Check every line below for the word "Language" and copy each one that has it.

▬▬▬

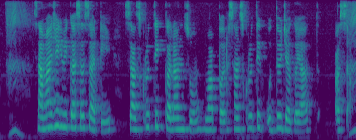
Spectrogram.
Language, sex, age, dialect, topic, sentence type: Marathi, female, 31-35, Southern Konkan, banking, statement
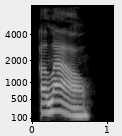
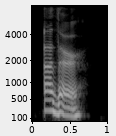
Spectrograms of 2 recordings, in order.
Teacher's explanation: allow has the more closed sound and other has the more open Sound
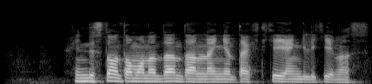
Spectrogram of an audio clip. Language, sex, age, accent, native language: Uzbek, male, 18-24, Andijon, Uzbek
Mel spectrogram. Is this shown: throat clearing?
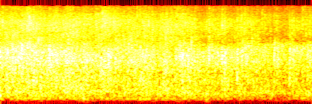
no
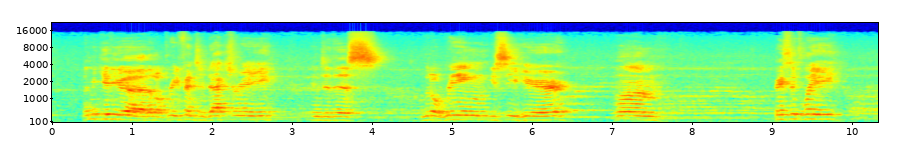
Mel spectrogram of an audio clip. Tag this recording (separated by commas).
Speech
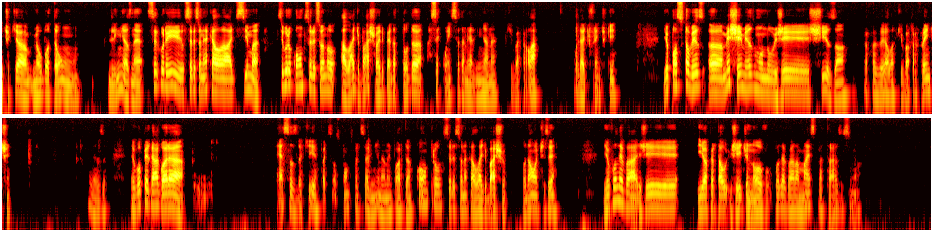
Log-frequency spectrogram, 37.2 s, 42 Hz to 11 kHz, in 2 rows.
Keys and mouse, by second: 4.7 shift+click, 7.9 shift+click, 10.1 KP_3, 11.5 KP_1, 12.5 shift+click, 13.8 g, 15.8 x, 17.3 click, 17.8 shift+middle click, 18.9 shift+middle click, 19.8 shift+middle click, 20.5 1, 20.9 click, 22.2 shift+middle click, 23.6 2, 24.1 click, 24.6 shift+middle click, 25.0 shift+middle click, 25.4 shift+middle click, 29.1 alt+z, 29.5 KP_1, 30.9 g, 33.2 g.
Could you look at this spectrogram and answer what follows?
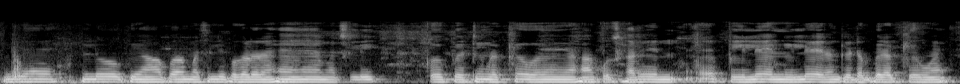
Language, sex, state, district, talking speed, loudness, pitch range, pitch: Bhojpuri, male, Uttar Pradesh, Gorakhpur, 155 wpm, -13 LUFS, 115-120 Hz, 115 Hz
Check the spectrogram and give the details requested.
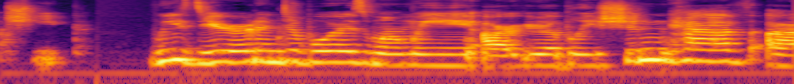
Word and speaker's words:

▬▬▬

> ANSWER FOR THE TASK:
Language, sex, age, dialect, topic, sentence type: Marathi, female, 31-35, Southern Konkan, banking, statement
Spectrogram of an audio clip. Language, sex, age, accent, native language: Uzbek, male, 18-24, Andijon, Uzbek
Language, sex, state, district, talking speed, loudness, pitch range, pitch: Bhojpuri, male, Uttar Pradesh, Gorakhpur, 155 wpm, -13 LUFS, 115-120 Hz, 115 Hz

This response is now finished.